Continuing from where you left off, you could use your line of reasoning to show the following: For any positive integer $$l$$ [not just $$l=1$$], there is a positive integer $$k_l$$ such that $$(a^{k_l}-1)c_l = 0.$$ [Indeed for each such $$l$$ there exists distinct integers $$i$$ and $$j$$ such that $$a^ic_l = a^jc_l$$, and assume $$j >i$$. Then $$k_l=j-i$$ works.] Furthermore, $$(a^k-1)c_l =0$$ for any $$k$$ that is a multiple of $$k_l$$, because even in a noncommutative ring, $$(a^{C_1}-1)$$ and $$(a^{C_2}-1)$$ commute for any two integers $$C_1$$,$$C_2$$. So let $$T$$ be a finite set of integers $$l$$ such that for all $$m \in \mathbb{N}$$ there is an $$l \in T$$ such that $$c_m=c_l$$, and set $$k = \prod_{l \in T} k_l.$$ Then $$(a^k-1)c_m = 0 \ \forall m \in \mathbb{N}.$$

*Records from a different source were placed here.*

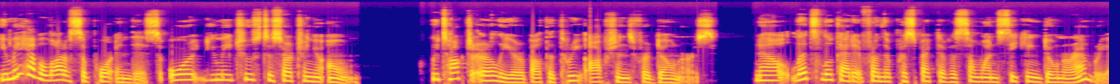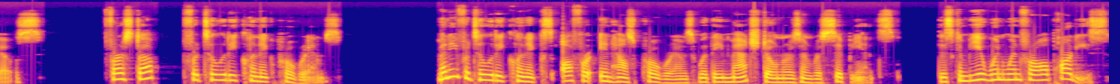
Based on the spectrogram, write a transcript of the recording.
you may have a lot of support in this, or you may choose to search on your own. We talked earlier about the three options for donors now, let's look at it from the perspective of someone seeking donor embryos. First up, fertility clinic programs. Many fertility clinics offer in house programs where they match donors and recipients. This can be a win win for all parties.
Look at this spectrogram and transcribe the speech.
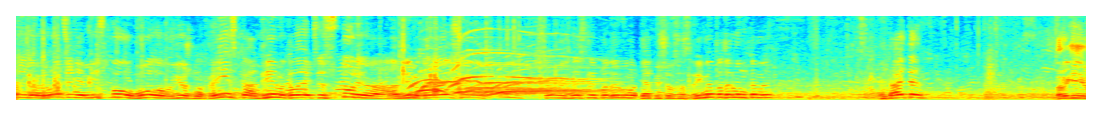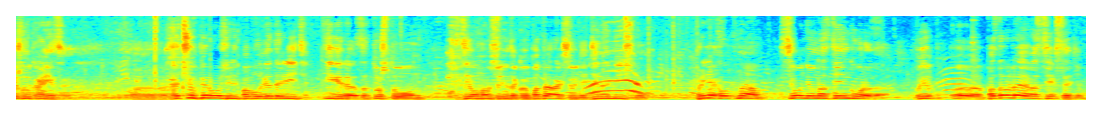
запрошую на церемонію нагородження міського голову Южноукраїнська Андрія Миколаївича Стуріна. Андрій Миколаївич, що ви знайшли подарунок. Я пішов за своїми подарунками. Вітайте. Дорогие южноукраинцы, э, хочу в первую очередь поблагодарить Игоря за то, что он сделал нам сегодня такой подарок, сегодня динамичный. Приехал к нам, сегодня у нас День города. Вы, э, поздравляю вас всех с этим.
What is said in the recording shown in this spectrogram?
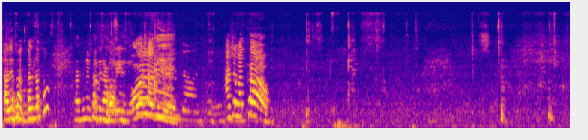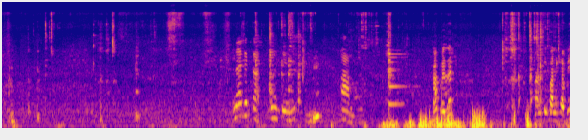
স্বাধীন ভাত খাল না তো? স্বাধীন স্বাধীন ও স্বাধীন আসো ভাত খাও। কাপে দে আন্টি পানি খাবি।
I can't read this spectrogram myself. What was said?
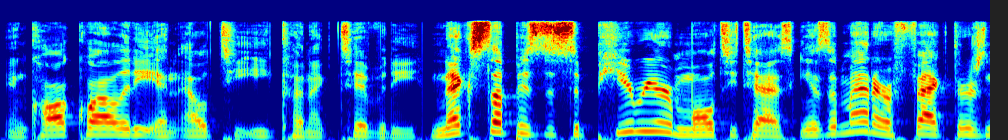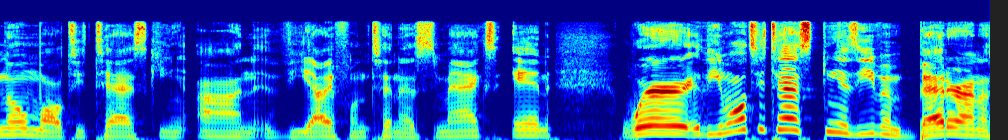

In fact, for any multiple $$K$$ of $$k$$, it follows that $$(a^K-1)c_m =0 \ \forall m \in \mathbb{N}.$$ Thus we conclude with the following:

Claim 1 There is a positive integer $$k \in \mathbb{N}$$ such that the equation $$(a^K-1)c_m=0 \ \forall m \in \mathbb{N}$$ holds for all multiples $$K$$ of $$k$$.

We also make the following claim:

Claim 2 There exists a multiple $$K$$ of $$k$$ and a positive integer $$n$$ such that the equation $$c_{n+K}=c_n$$ holds.

Proof: Let $$N$$ be the number of distinct $$c_l$$; $$l \in \mathbb{N}$$. Then for any positive integer $$m$$, at least two of $$c_m, c_{m+jk}$$; $$j=1,2,\ldots, N$$; must be the same by the Pigeonhole Principle. ■

So, using Claims 1 and 2, let $$K$$ be a multiple of $$k$$, where $$k$$ is as in Claim 1, and let $$n$$ be an integer such that the equation $$c_n=c_{n+K}$$ holds.

Then simple algebra gives $$a^Kc_n +a^Kb^n -b^{n+K} = c_{n+K}.$$ plugging into this the equation $$c_n=c_{n+K}$$ and rearranging gives $$(a^K-1)c_{n+K} + c_Kb^n = 0.$$ But, as $$K$$ is a multiple of $$k$$ as in Claim 1, the equation $$(a^K-1)c_{n+K}=0$$ holds, so we are left with the equation $$c_Kb^n = 0.$$ As $$b^n$$ is invertible, it follows that the equation $$c_K=0$$ must hold. ■

• For the equation $$a^Kc_n +a^Kb^n -b^{n+K} = c_{n+K}$$ can you provide a little more detail? May 16 at 8:51
• $$a^Kc_n +a^Kb^n-b^{n+K}$$ $$= a^K(a^n-b^n)+a^Kb^n-b^{n+k}$$ $$= (a^{K+n}-a^Kb^n)+a^kb^n-b^{n+K}$$ $$=a^{K+n} -a^Kb^n+a^kb^n -b^{n+K}$$ $$=a^{n+K}-b^{n+K}$$ $$= c_{n+K}$$.
– Mike
May 16 at 15:27
• @quasi here it is in the above comment
– Mike
May 16 at 15:41
• Got it. Thanks.${}{}{}{}{}{}{}$ May 17 at 2:46